|Where:||Painswick, Gloucestershire at St.Mary's Church|
|When:||Sunday on or 1st after 19th September|
“Clypping” is derived from an Old English term meaning encirclement, and on this day the parishioners of St. Mary’s at Painwick join hands around the church exterior and dance around it singing their Clipping Hymn. It’s the patronal festival as the church is dedicated to the Blessed Virgin Mary and her nativity is celebrated at this time of year. Many churches formerly celebrated in a similar way but their customs died out; at Painswick it was revived in Victorian times but no-one knows when it first began. Clypping in this sense has nothing to do with clipping trees, though sometimes confusion has arisen because Painswick churchyard has a fine group of 99 trimmed yew trees. Puppy Dog Pie is served before the service but luckily these days the puppies are made of beef- there is a surely apocryphal tale about the local innkeeper serving up his dog after running out of food for travellers. The service takes place completely outdoors beginning with a procession of the celebrants around the churchyard accompanied by the Salvation Army Band, crosses and banners. Well-known hymns are sung in addition to the special Clypping Hymn; at this point the congregation join hands and dance back and forward towards the building in a motion described to me as “rather like the hokey-cokey”. The guest Preacher receives a basket of 2 Clypping Buns and after the service children receive a Bun and a coin in the church.

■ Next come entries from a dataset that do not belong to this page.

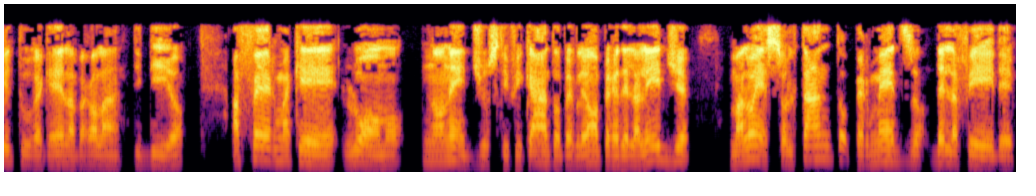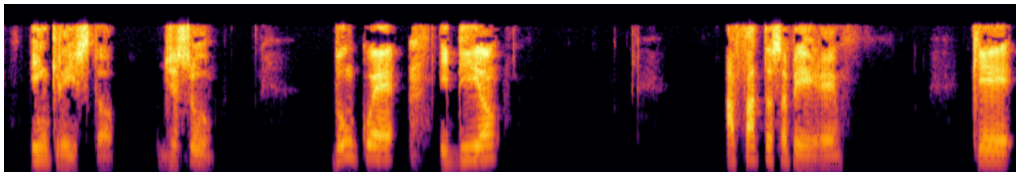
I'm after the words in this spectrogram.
Scrittura, che è la parola di Dio, afferma che l'uomo non è giustificato per le opere della legge, ma lo è soltanto per mezzo della fede in Cristo Gesù. Dunque, il Dio ha fatto sapere che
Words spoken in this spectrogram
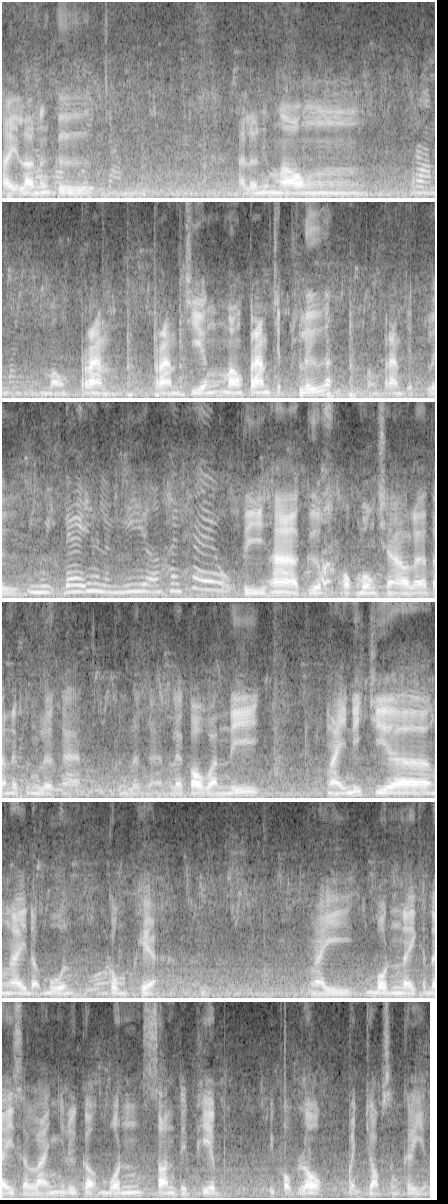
ហើយឥឡូវហ្នឹងគឺ ចាំ ឥឡូវនេះម៉ោង 5ហើយ ម៉ោង5 5ជាងម៉ោង5ចិត្តភ្លឺម៉ោង5ចិត្តភ្លឺ ងុយដេកហើយល្ងាហើយហេវ ตีห้าเกือบ6โมงเช้าแล้วตอนนี้เพิ่งเลิกงานเพิ่งเลิกงาน แล้วก็วันนี้ ថ្ងៃនេះជាថ្ងៃ14កុម្ភៈថ្ងៃបុណ្យនៃក្តីស្រឡាញ់ឬក៏បុណ្យសន្តិភាពពិភពលោកបញ្ចប់សង្គ្រាម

The Fete and Apple Day are now incorporated into an all-day celebration called Painswick Feast – arrive early if you want to sample Puppy Dog Pie (it had all gone by around 1.30 when we went – we found ourselves eyeing up a nearby Jack Russell….). The service lasts around an hour – all are welcome and the atmosphere is friendly and informal.
In 2016 it will be on Sunday 25th September.
Click here for the church website :http://stmaryspainswick.org.uk/
View larger map